### SUPPLIED RECORDS
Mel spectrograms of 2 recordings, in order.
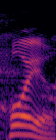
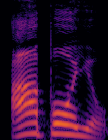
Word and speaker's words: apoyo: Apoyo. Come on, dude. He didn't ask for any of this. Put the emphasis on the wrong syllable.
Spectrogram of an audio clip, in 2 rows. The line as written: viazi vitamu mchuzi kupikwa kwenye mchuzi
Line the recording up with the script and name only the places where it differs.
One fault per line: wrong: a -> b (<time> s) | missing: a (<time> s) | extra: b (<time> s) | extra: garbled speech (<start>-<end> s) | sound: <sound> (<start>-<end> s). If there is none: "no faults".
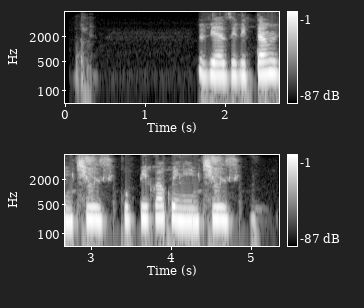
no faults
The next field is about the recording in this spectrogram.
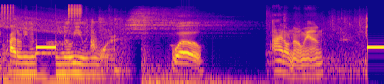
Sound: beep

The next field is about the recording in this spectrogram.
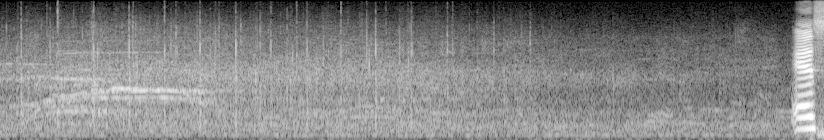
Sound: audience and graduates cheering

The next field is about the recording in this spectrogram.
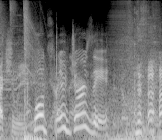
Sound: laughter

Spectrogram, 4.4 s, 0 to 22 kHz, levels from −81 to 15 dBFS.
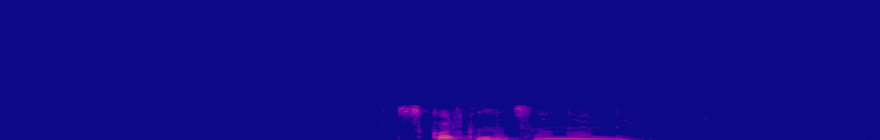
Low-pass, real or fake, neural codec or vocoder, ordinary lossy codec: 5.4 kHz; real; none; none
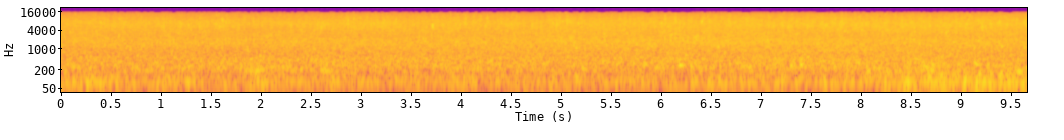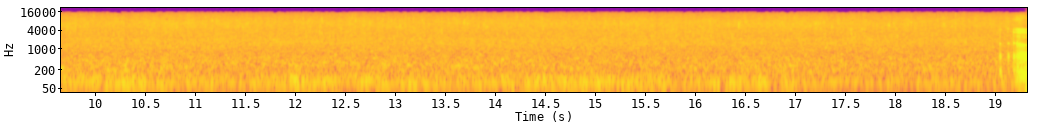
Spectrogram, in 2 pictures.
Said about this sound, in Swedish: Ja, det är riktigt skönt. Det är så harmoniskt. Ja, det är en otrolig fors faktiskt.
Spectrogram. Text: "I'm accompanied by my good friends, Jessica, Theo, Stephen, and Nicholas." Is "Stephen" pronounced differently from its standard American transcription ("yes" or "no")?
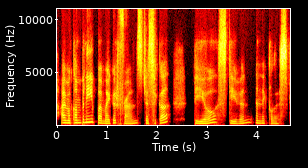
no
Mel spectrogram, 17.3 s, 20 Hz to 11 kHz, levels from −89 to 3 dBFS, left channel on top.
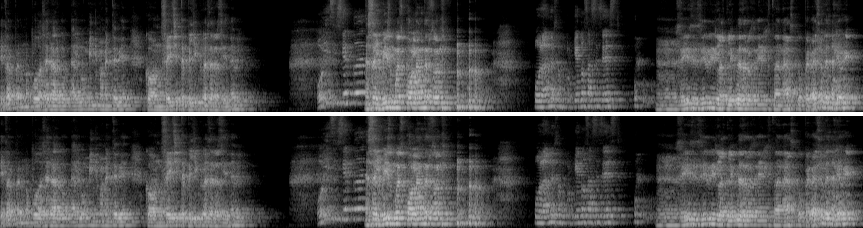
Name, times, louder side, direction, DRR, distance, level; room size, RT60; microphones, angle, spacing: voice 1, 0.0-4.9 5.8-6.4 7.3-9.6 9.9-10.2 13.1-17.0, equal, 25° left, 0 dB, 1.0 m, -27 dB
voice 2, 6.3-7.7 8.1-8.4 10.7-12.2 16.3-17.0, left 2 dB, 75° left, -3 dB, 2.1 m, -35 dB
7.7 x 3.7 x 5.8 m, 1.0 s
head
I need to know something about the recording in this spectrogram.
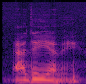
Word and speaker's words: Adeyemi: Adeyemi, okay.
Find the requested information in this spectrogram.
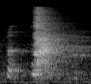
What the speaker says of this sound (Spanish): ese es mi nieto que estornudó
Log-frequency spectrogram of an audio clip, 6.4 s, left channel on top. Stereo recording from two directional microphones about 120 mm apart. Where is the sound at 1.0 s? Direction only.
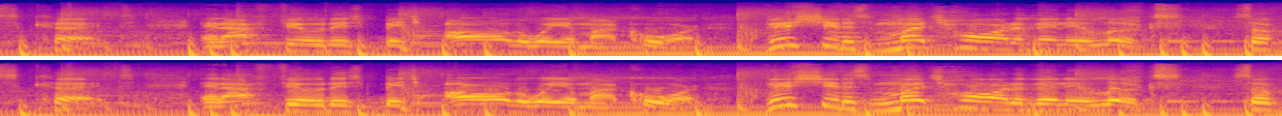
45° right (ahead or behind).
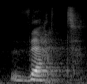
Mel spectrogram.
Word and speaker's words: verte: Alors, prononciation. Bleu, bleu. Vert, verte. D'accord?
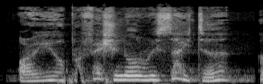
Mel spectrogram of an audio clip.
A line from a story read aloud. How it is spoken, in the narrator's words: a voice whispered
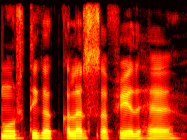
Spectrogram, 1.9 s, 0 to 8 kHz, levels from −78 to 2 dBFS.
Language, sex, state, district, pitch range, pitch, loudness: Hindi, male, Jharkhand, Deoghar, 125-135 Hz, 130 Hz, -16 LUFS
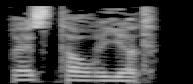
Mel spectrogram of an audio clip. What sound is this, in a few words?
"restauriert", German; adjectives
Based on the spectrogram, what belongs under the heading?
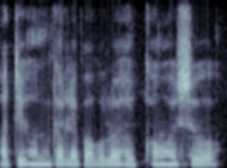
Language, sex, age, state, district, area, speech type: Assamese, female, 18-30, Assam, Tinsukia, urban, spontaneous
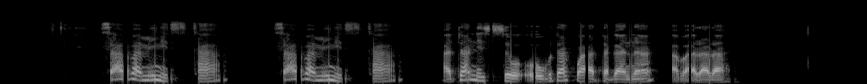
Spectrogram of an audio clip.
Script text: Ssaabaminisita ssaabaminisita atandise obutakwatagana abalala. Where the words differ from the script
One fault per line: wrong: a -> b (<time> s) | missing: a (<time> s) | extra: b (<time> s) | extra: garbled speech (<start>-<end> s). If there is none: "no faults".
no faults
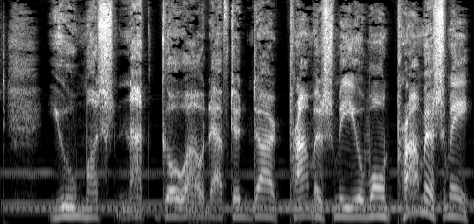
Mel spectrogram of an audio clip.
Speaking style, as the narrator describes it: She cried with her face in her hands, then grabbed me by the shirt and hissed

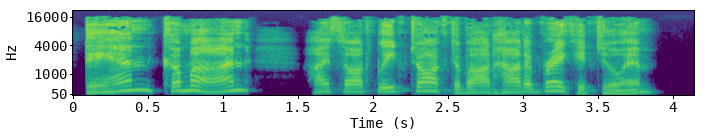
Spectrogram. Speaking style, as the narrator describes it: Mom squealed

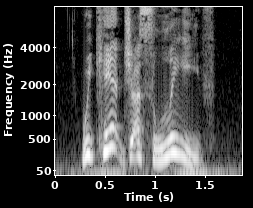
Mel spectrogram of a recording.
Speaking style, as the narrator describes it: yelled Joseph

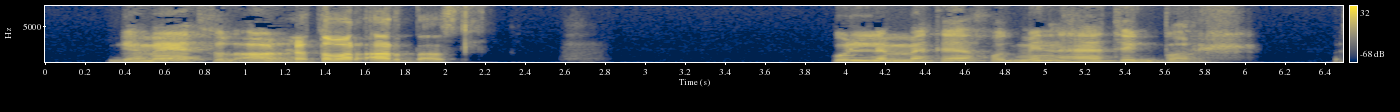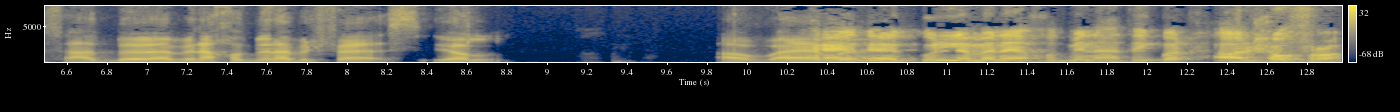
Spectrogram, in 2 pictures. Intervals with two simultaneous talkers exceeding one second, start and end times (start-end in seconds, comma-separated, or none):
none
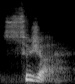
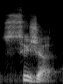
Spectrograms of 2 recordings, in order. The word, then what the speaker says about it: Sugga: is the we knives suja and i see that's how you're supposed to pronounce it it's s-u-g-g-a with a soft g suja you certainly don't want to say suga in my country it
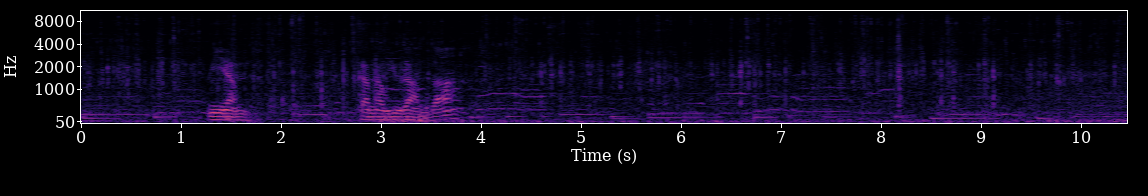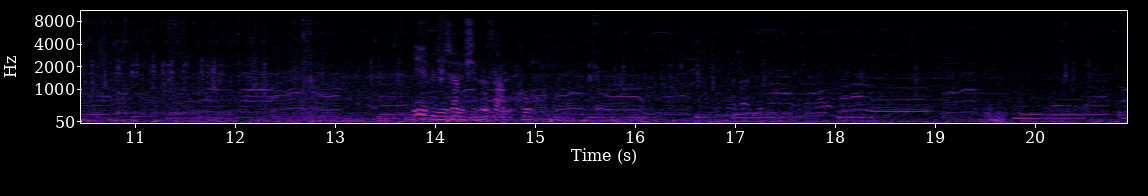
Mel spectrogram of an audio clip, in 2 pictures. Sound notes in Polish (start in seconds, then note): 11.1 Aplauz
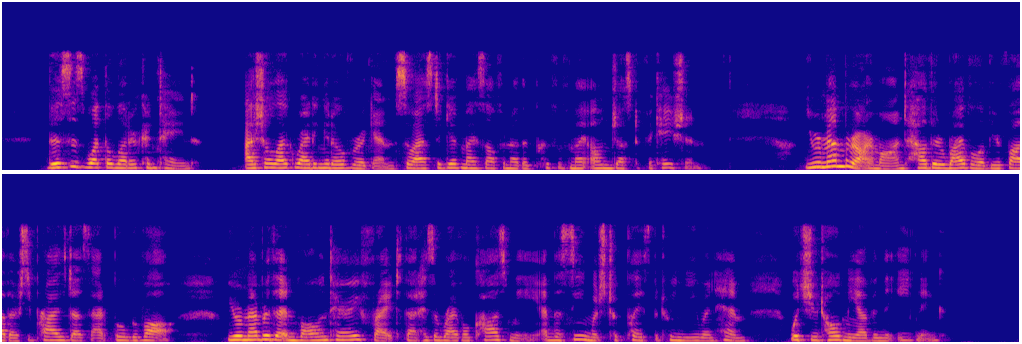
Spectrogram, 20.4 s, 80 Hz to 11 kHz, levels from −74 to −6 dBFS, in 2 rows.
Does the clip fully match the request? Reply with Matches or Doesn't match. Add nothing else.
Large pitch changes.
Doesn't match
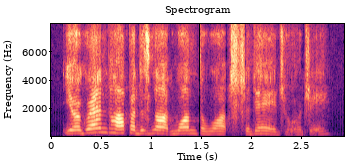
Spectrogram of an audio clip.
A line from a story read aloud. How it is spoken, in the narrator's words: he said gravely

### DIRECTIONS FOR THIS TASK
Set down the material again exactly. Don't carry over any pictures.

### ANSWER TO THIS PROBLEM
Mel spectrograms of 2 recordings, in order.
Word and speaker's words: apoyo: Apoyo. Come on, dude. He didn't ask for any of this. Put the emphasis on the wrong syllable.
Spectrogram of an audio clip, in 2 rows. The line as written: viazi vitamu mchuzi kupikwa kwenye mchuzi
Line the recording up with the script and name only the places where it differs.
One fault per line: wrong: a -> b (<time> s) | missing: a (<time> s) | extra: b (<time> s) | extra: garbled speech (<start>-<end> s) | sound: <sound> (<start>-<end> s). If there is none: "no faults".
no faults
The next field is about the recording in this spectrogram.
Sound: beep

The next field is about the recording in this spectrogram.
Sound: audience and graduates cheering

The next field is about the recording in this spectrogram.
Sound: laughter

Spectrogram, 4.4 s, 0 to 22 kHz, levels from −81 to 15 dBFS.
Low-pass, real or fake, neural codec or vocoder, ordinary lossy codec: 5.4 kHz; real; none; none
Spectrogram, in 2 pictures.
Said about this sound, in Swedish: Ja, det är riktigt skönt. Det är så harmoniskt. Ja, det är en otrolig fors faktiskt.
Spectrogram. Text: "I'm accompanied by my good friends, Jessica, Theo, Stephen, and Nicholas." Is "Stephen" pronounced differently from its standard American transcription ("yes" or "no")?
no
Mel spectrogram, 17.3 s, 20 Hz to 11 kHz, levels from −89 to 3 dBFS, left channel on top.
Name, times, louder side, direction, DRR, distance, level; room size, RT60; microphones, angle, spacing: voice 1, 0.0-4.9 5.8-6.4 7.3-9.6 9.9-10.2 13.1-17.0, equal, 25° left, 0 dB, 1.0 m, -27 dB
voice 2, 6.3-7.7 8.1-8.4 10.7-12.2 16.3-17.0, left 2 dB, 75° left, -3 dB, 2.1 m, -35 dB
7.7 x 3.7 x 5.8 m, 1.0 s
head
I need to know something about the recording in this spectrogram.
Word and speaker's words: Adeyemi: Adeyemi, okay.
Find the requested information in this spectrogram.
What the speaker says of this sound (Spanish): ese es mi nieto que estornudó
Log-frequency spectrogram of an audio clip, 6.4 s, left channel on top. Stereo recording from two directional microphones about 120 mm apart. Where is the sound at 1.0 s? Direction only.
45° right (ahead or behind).
Mel spectrogram.
Word and speaker's words: verte: Alors, prononciation. Bleu, bleu. Vert, verte. D'accord?
Mel spectrogram of an audio clip.
A line from a story read aloud. How it is spoken, in the narrator's words: a voice whispered
Spectrogram, 1.9 s, 0 to 8 kHz, levels from −78 to 2 dBFS.
Language, sex, state, district, pitch range, pitch, loudness: Hindi, male, Jharkhand, Deoghar, 125-135 Hz, 130 Hz, -16 LUFS
Mel spectrogram of an audio clip. What sound is this, in a few words?
"restauriert", German; adjectives
Based on the spectrogram, what belongs under the heading?
Language, sex, age, state, district, area, speech type: Assamese, female, 18-30, Assam, Tinsukia, urban, spontaneous
Spectrogram of an audio clip.
Script text: Ssaabaminisita ssaabaminisita atandise obutakwatagana abalala. Where the words differ from the script
One fault per line: wrong: a -> b (<time> s) | missing: a (<time> s) | extra: b (<time> s) | extra: garbled speech (<start>-<end> s). If there is none: "no faults".
no faults
Mel spectrogram of an audio clip.
Speaking style, as the narrator describes it: She cried with her face in her hands, then grabbed me by the shirt and hissed

Spectrogram. Speaking style, as the narrator describes it: Mom squealed

Mel spectrogram of a recording.
Speaking style, as the narrator describes it: yelled Joseph

Spectrogram, in 2 pictures. Intervals with two simultaneous talkers exceeding one second, start and end times (start-end in seconds, comma-separated, or none):
none
Spectrograms of 2 recordings, in order. The word, then what the speaker says about it: Sugga: is the we knives suja and i see that's how you're supposed to pronounce it it's s-u-g-g-a with a soft g suja you certainly don't want to say suga in my country it
Mel spectrogram of an audio clip, in 2 pictures. Sound notes in Polish (start in seconds, then note): 11.1 Aplauz
Spectrogram, 20.4 s, 80 Hz to 11 kHz, levels from −74 to −6 dBFS, in 2 rows.
Does the clip fully match the request? Reply with Matches or Doesn't match. Add nothing else.
Large pitch changes.
Doesn't match
Spectrogram of an audio clip.
A line from a story read aloud. How it is spoken, in the narrator's words: he said gravely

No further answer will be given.